Beijing ( TheStreet) -- Not long ago, the auto industry looked eagerly to emerging markets as an area where sales would grow rapidly, but that perception has changed dramatically.
Now, BRIC is broken.
"Volatility in emerging markets is creating huge challenges for auto companies," said Mike Hanley, global automotive leader for professional services firm EY -- formerly Ernst and Young -- in an interview. "There cannot be such a rush to put capacity in these markets (because) the economies are not taking off. They have to more carefully manage growth."

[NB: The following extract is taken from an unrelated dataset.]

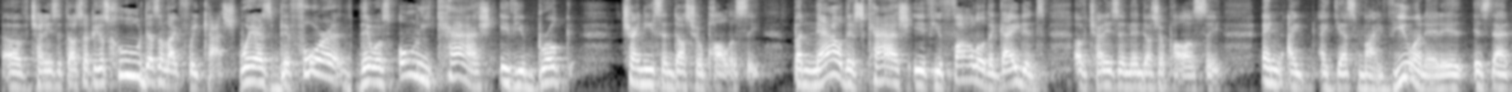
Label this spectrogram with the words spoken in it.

In Brazil, light-vehicle sales in 2013 fell 0.9%, the first decline in a decade; growth had averaged more than 10% in each of the previous 10 years. In Russia, light-vehicle sales fell 5.5% in 2013, following three years of strong growth. In India, 2013 auto sales fell 10%, the first annual decline in 11 years.
Among the BRIC countries, only China defies the trend. In 2013, sales rose 14% to 22 million, as China became the first country where more than 20 million cars were sold.
In general, the negative results are continuing this year, as are the positive trends in China.
"Are Emerging Markets the new Achilles heel of the Automotive Industry?" consulting firm LMC Automotive asked recently in a recent press release, where the firm did something that is rare in the forecasting business: It admitted that it had been wrong.
In September, the firm said, it projected that 2014 would bring single-digit automotive sales growth in five emerging markets: Argentina, Brazil, India, Russia and Turkey. But in April, LMC revised that forecast. Now it sees full-year declines of 27% in Argentina, 20% in Turkey, 9% in Russia and 4% in Brazil.
Also, LMC now forecasts 3% growth in India, down from its September forecast of 9%. It now forecasts a 20% decline in Thailand; it had predicted a decline of 9%.
"While the U.S., China and Western Europe continue to be likely sources of expansion in 2014, driving our outlook for the year, a number of large and previously dynamic emerging markets have moved from growth to stagnation, or even outright contraction," said Pete Kelly, managing director of LMC Automotive, in a prepared statement.
As for China, it remains a mixed picture, despite the positives.
Chinese domestic automakers are generally losing share, but the international companies are flourishing. Ford's (F) 2013 sales rose 49% to 935,818 units and sales by market leader GM (GM) rose 11.4% to 3.16 million.